Argyll and Bute Council – who have warned for some time that there will be ‘Difficult choices for difficult times’ ahead – has revealed it will have to reduce its overall budget by £55.7 million over the next three years, with £11.9 million expected to be saved in 2011-12, providing it is accepted by elected representatives at a council meeting on Thursday, February 10.
The council is taking a medium term approach to managing its budget and will set a balanced budget over the next three years. Based on the draft budgets, the amount the council needs to spend will be more than the amount which is collected in council tax, grants and other income, by a total of £44.4m over the three year period, and the council will need to make savings in its budget over the next three years equal to these amounts.
The budget proposals will see savings for 2011-12 of £11.9m, with further savings of £20.2m in 2012-13 and £23.6m in 2013-14.
Some of Argyll and Bute Council’s reserves will be used to manage the differences for individual years - £6.8m from reserves in 2011-12, with that amount being repaid in 2012-13 (£1.9m) and 2013-14 (£4.9m).
Almost a third of the savings proposed will come from changes to the way the council operates and will not result in changes to services. The remainder will come from changes to front line services.
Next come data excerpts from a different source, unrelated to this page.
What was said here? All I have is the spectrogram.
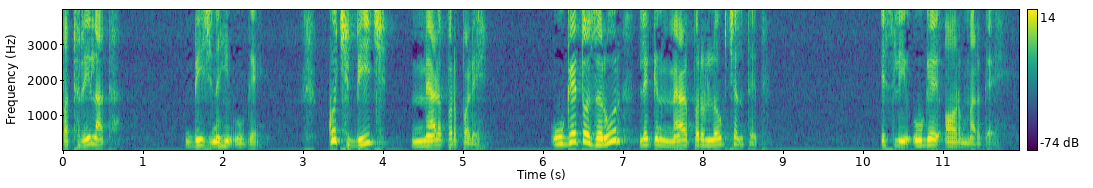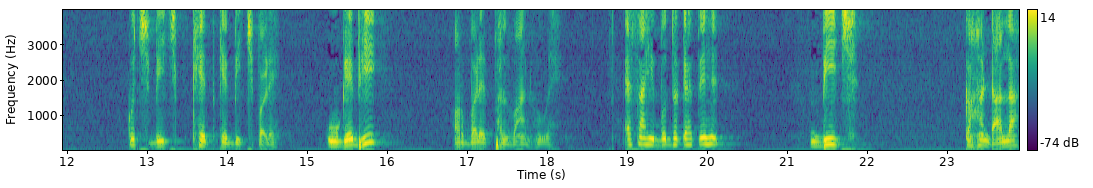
पथरीला था, बीज नहीं उगे। कुछ बीज मेड़ पर पड़े। उगे तो ज़रूर, लेकिन मेड़ पर लोग चलते थे। इसलिए उगे और मर गए। कुछ बीज खेत के बीच पड़े, उगे भी और बड़े फलवान हुए। ऐसा ही बुद्ध कहते हैं, बीज कहाँ डाला,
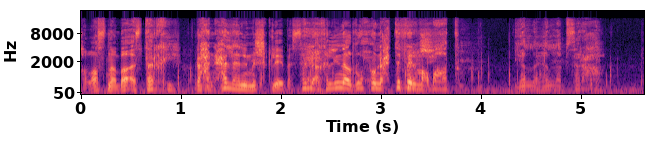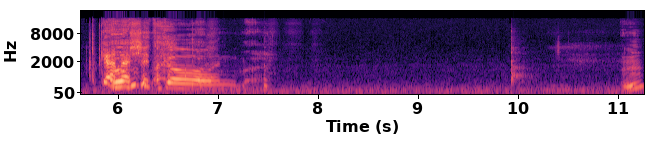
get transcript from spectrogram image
خلصنا بقى استرخي. رح نحل هالمشكلة بس. هلا خلينا نروح ونحتفل مع بعض. يلا يلا بسرعة. كنشتكن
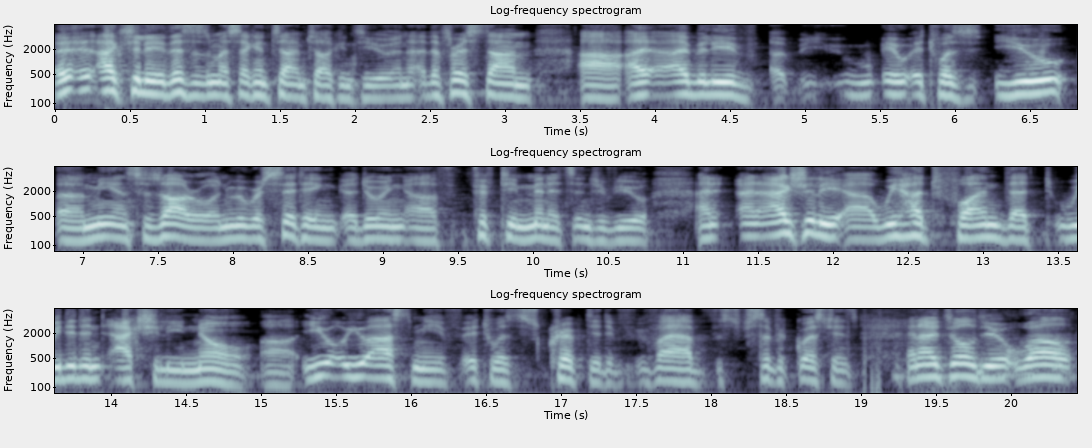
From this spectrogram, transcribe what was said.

Potential savings of £7.6 million, identified as part of the council’s service review process, were announced in December, and formed part of the budget consultation exercise, which began in August 2010. These proposed savings are included in the budget, although some of them, if approved, will not be achieved until the second or third year of the three-year budget approach.
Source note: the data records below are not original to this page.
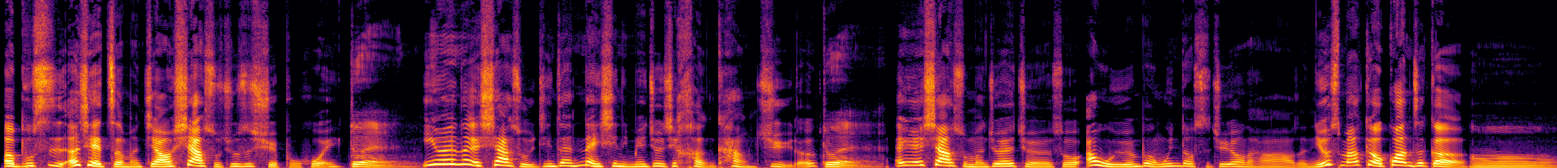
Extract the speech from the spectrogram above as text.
呃，不是，而且怎么教下属就是学不会。对，因为那个下属已经在内心里面就已经很抗拒了。对，因为下属们就会觉得说啊，我原本 Windows 就用的好好的，你为什么要给我灌这个？哦，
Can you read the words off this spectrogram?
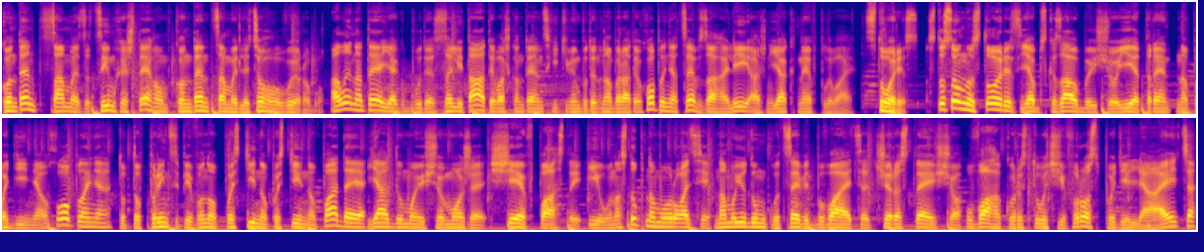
контент саме за цим хештегом, контент саме для цього виробу. Але на те, як буде залітати ваш контент, скільки він буде набирати охоплення, це взагалі аж ніяк не впливає. Сторіс стосовно сторіс, я б сказав би, що є тренд на падіння охоплення, тобто, в принципі, воно постійно постійно падає. Я думаю, що може ще впасти і у наступному році. На мою думку, це відбувається через те, що увага користувачів розподіляється.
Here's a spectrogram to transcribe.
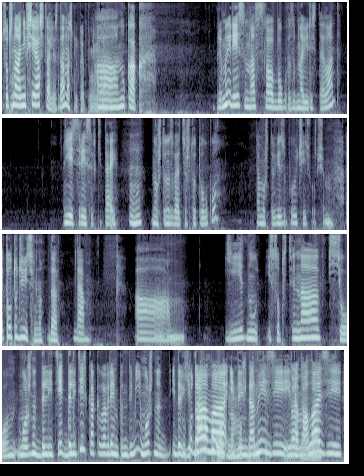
Собственно, они все остались, да, насколько я понимаю? А, ну как? Прямые рейсы у нас, слава богу, возобновились в Таиланд. Есть рейсы в Китай. Угу. Ну, что называется, что толку? Потому что визу получить, в общем... Это вот удивительно, да. Да. А, и, ну, и, собственно, все. Можно долететь. Долететь, как и во время пандемии, можно и до ну, Вьетнама, и до Индонезии, долететь. и да, до да, Малайзии. Да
Some of the savings proposed by the service reviews include: increasing fees and charges for some services; transferring ownership of council halls to community trusts; reducing the provision of cleaning and janitorial services to community halls and schools; increasing the cost of school meals for primary school pupils; changing our approach to recycling.
Further proposed savings have been identified since then, as a result of the lower-than-anticipated settlement from the Scottish Government. Some of the additional savings include: closure of Lochgilphead library; no longer providing grant support to local and community transport; withdrawal or reduction of funding to some community groups; removing funding for PE and swimming lessons; closure of some public toilets; withdrawal of music instructor service; withdrawal funding for Christmas lights erection, storage and maintenance; reducing the amount spent on the core path network; removing funding for some community recycling groups; ending the contribution to wardens costs for sheltered housing schemes and replacing this with overnight home care and telecare services; reducing expenditure and services in supporting people funded services; withdrawal of funding from Princes Trust.
The council will also increase fees and charges for services by an average of 3%. This will average a 5.5% increase for services which have VAT applied.
Councillor Dick Walsh said: “Every part of Argyll and Bute will feel some impact of this budget. It’s not easy deciding to remove or change services but we do not have the money to do everything the way we did in the past.
“Councillors will decide next week how we can do this while still protecting frontline services and jobs. ”
* To read more about the budget proposals, visit Argyll and Bute Council’s website – www.argyll-bute.gov.uk